When he was running to become Labour leader in 2020, Starmer promised public ownership of rail, mail, energy and water. He said: “Public services should be in public hands, not making profits for shareholders.”
While Shadow Transport Secretary Louise Haigh said last week that Labour still planned to nationalise rail services, Shadow Chancellor Reeves has effectively ruled out taking energy or water into public ownership, despite the sewage scandal. She said they were not compatible with her fiscal rules.
Starmer has said Labour would set up Great British Energy, which would provide state-powered electricity through renewables - however this would not incorporate nationalising private energy companies. In 2022, he said he was not “ideological” about nationalisation.
Abolish tuition fees
Starmer’s pledges during the 2020 leadership election are coming back to bite him. In order to win over a party that adored leftie-granddad Jeremy Corbyn, as well as promising nationalisation, Starmer also said he would get rid of tuition fees.
However, last year, the Labour leader said they would have to get rid of this policy due to the financial climate his party is likely to inherit. He told the BBC: “We are looking at options for how we fund these fees. The current system is unfair, it doesn’t really work for students, doesn’t work for universities.”
Starmer said the party was looking at alternatives to the current system which he described as “unfair”, with reports stating that some Shadow Cabinet members were considering a graduate tax.
As Shadow Brexit Secretary, Starmer promised a second referendum on Brexit.
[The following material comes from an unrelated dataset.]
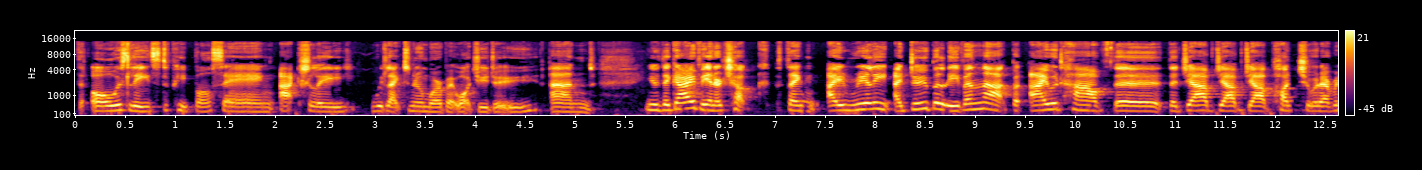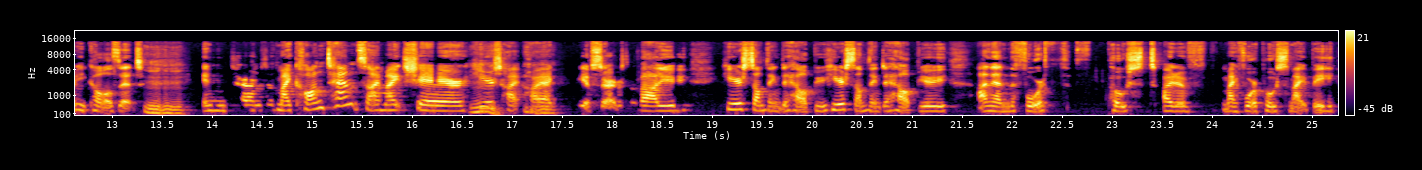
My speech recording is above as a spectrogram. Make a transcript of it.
that always leads to people saying, "Actually, we'd like to know more about what you do," and you know the Gary Vaynerchuk thing. I really, I do believe in that, but I would have the the jab, jab, jab punch or whatever he calls it mm-hmm. in terms of my content. So I might share, here's mm-hmm. how, how I mm-hmm. can be of service and value. Here's something to help you. Here's something to help you. And then the fourth post out of my four posts might be,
Then when running to be Labour leader he said he would “defend free movement” with the EU. Now Starmer says there’s “no case to rejoin the single market, customs union or the European Union”. That’s just one of the many Brexit U-turns Starmer has made over the years.
Digital services tax
Reeves previously announced plans to increase a 2% levy charged on tech firms’ revenues to 10%, which she said would raise £3.2 billion. Google would likely have been one of the main firms impacted, alongside Amazon and Facebook. This money would then be used to provide assistance to small businesses, the party said.
But last summer Labour confirmed that they would no longer go ahead with the plan, following reported concerns that it could prompt the US government to impose trade tariffs on UK exports to offset the lost revenue. A Labour Party spokesman told The Times the party had “no plans to raise digital services tax”.
Voting on war
Another of Starmer’s now-infamous leadership pledges was to change the law to have a Parliamentary vote on any military action. However this year, the UK has carried out three rounds of air strikes on the Houthis in Yemen, and Starmer is not demanding MPs have a say.
Starmer has since told Laura Kuenssberg that a vote was only required when troops are deployed. Defence Secretary Grant Shapps told the Commons yesterday (5 February) that the UK government “will not hesitate” to bomb the Houthis again. So far, nothing more from Starmer on whether MPs should have a vote.
Ralph Blackburn is NationalWorld’s politics editor based in Westminster, where he gets special access to Parliament, MPs and government briefings. If you liked this article you can follow Ralph on X (Twitter) here and sign up to his free weekly newsletter Politics Uncovered, which brings you the latest analysis and gossip from Westminster every Sunday morning.